Additionally, the Wolfenson brothers’ defense sustains that video number 1792 is inaudible, as the majority of its content cannot be understood. Only at the end can some words about the continuity of the Fujimori administration be heard; but at no time is there any reference to the Wolfensons or the newspaper, “El Chino”.
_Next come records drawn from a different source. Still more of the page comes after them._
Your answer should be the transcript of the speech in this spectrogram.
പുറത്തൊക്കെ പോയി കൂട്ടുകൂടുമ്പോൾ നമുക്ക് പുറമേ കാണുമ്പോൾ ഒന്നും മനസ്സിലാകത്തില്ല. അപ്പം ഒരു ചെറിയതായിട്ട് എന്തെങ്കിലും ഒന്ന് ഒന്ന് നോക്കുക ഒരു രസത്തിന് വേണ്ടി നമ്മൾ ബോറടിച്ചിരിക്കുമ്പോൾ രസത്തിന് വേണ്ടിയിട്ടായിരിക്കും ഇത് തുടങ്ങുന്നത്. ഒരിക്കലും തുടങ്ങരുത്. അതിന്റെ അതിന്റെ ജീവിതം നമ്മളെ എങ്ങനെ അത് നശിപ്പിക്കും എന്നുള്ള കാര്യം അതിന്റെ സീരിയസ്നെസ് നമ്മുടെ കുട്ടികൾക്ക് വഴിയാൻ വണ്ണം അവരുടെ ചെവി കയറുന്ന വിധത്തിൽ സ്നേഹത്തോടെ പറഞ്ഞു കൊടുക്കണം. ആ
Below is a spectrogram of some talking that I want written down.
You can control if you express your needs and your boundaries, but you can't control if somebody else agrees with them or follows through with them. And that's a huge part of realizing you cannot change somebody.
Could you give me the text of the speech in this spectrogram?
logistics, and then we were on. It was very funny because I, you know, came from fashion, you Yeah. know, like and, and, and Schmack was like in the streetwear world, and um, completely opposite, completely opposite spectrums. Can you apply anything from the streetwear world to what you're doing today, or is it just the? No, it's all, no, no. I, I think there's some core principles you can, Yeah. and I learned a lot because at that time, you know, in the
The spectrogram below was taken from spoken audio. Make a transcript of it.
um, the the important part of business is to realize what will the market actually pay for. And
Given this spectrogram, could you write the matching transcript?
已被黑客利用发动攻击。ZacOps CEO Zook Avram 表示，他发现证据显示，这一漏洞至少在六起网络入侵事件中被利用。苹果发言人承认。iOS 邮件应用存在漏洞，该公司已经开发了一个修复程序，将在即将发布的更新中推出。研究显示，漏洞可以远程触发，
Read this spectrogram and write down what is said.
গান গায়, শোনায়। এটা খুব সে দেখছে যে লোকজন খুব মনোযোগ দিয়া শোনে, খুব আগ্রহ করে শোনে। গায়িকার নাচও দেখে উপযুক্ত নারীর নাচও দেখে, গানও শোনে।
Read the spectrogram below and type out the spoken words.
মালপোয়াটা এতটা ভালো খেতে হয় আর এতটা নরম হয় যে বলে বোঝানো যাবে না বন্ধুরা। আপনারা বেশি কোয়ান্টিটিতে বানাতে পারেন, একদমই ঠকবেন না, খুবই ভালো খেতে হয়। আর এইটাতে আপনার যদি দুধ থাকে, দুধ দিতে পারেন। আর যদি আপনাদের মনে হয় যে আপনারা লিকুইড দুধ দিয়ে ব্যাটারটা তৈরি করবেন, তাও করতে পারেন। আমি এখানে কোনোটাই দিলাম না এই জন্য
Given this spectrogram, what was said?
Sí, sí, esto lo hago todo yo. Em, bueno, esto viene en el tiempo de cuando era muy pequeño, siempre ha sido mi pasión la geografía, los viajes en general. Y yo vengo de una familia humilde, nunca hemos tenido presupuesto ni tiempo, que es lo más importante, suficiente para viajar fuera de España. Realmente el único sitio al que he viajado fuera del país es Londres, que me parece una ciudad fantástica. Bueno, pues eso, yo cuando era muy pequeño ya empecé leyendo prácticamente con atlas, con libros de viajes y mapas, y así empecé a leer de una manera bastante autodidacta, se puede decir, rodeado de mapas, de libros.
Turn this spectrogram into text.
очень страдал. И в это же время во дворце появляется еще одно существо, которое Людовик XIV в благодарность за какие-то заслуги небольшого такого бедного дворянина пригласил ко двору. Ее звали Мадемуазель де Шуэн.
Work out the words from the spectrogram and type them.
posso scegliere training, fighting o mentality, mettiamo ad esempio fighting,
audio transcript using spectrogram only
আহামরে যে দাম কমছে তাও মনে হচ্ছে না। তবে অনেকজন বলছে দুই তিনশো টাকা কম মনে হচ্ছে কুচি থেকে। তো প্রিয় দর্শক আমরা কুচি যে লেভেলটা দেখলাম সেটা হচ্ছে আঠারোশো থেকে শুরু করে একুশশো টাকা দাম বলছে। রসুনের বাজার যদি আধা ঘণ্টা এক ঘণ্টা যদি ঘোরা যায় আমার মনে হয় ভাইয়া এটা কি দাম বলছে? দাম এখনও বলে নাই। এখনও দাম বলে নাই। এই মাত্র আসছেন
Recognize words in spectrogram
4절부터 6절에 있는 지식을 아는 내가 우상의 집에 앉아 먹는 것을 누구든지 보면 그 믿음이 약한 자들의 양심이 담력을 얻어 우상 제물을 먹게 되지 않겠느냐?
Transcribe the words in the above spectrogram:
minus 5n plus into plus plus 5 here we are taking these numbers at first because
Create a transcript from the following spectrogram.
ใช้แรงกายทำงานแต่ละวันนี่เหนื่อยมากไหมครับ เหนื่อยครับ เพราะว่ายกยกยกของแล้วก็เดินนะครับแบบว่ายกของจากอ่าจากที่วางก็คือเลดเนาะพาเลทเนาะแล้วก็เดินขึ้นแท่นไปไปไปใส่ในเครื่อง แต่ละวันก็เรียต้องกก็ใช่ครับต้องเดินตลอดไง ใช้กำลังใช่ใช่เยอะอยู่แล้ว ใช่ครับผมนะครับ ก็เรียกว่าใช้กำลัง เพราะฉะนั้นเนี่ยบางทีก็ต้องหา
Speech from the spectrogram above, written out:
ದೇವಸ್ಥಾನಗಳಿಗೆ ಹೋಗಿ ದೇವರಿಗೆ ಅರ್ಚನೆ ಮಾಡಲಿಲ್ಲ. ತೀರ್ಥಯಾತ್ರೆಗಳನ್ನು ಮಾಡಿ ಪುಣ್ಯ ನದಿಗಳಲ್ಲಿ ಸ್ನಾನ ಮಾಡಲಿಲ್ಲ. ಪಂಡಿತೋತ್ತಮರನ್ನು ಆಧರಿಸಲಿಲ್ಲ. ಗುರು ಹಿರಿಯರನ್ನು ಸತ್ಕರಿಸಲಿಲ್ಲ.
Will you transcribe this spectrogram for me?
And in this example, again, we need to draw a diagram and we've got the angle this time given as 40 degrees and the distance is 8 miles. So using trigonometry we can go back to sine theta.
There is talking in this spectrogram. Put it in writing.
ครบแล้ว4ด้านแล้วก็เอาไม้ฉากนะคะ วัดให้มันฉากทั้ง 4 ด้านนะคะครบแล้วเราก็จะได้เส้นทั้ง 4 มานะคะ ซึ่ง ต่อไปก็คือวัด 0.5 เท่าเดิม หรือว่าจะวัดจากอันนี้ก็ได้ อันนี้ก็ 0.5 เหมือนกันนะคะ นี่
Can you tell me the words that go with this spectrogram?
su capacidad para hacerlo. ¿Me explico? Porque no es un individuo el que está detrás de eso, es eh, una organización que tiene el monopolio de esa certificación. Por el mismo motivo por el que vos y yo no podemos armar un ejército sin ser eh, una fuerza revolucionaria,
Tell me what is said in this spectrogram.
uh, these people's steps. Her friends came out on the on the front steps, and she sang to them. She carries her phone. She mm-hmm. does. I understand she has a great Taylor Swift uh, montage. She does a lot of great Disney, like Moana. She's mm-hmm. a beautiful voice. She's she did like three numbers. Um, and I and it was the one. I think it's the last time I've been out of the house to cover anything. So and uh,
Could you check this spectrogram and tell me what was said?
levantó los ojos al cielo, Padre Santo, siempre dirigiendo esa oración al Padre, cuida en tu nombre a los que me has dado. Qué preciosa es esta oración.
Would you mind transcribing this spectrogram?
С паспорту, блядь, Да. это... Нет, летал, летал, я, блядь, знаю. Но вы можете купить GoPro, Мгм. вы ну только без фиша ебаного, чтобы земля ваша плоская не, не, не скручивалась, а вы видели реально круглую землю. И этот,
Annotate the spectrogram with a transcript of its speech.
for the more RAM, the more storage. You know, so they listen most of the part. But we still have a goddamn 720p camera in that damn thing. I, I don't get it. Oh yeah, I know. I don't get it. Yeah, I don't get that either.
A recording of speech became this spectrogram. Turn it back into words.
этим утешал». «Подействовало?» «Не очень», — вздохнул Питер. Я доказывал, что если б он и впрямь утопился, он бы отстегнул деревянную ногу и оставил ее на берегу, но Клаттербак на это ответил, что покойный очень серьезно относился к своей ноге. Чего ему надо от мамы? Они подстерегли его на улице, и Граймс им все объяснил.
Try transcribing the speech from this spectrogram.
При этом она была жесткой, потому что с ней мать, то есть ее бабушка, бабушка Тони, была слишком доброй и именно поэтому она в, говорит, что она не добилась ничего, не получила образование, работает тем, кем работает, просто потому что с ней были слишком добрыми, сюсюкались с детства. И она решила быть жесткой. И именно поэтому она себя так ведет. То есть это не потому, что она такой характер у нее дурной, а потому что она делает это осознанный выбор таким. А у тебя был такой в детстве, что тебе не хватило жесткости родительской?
Nevertheless, the preceding arguments were part of the judgment. Without any additional proof other than the two witnesses who changed their story as well as the testimony of Matilde Pinchi Pinchi, Montesino’s mistress and former assistant, and without taking into account the impeccable audit previously taken by the anti corruption police as well as the objections of leaders of all opposition parties (Apra, National Unity, Popular Christian Party and independents) the Magistrates of the Criminal Courts, Section “A” in Lima’s Superior Courts, presided by Ines Villa Bonilla, on January 25, 2005 condemned the Wolfenson brothers to a 5 year sentence in what can be considered as the first punitive action against free press in Peru. It is also strange that the Wolfenson brothers are the only owners of an opposition newspaper that have been sentenced to jail.
In light of this act of mere political vengeance the Wolfenson’s defense has presented an appeal to the Peruvian Supreme Court to vacate the sentence based on procedural violations.
Add to the previous the political persecution initiated by the government through the different courts of justice against the Director of the La Razon newspaper, Mr. Uri Ben Shmuel, as well as against the main shareholder of the organization, who has not even been living in Peru for the last 23 years. It so happens that both are Jewish. . The proceeding is based on a defamation indictment against the newspaper and the aforementioned persons for information published by all of the Peruvian newspapers. No other newspaper or their owners, or directors, however, have been indicted. The Wolfenson defense has also appealed this case in the Peruvian courts.
That will be the second round of a proceeding that is more than emblematic, in which some observers find traces not only of political persecution but also, last but not least, a certain unpleasant air of antisemitism. Certainly another point in common with Kafka, as he was Jewish like Moises and Alex Wolfenson.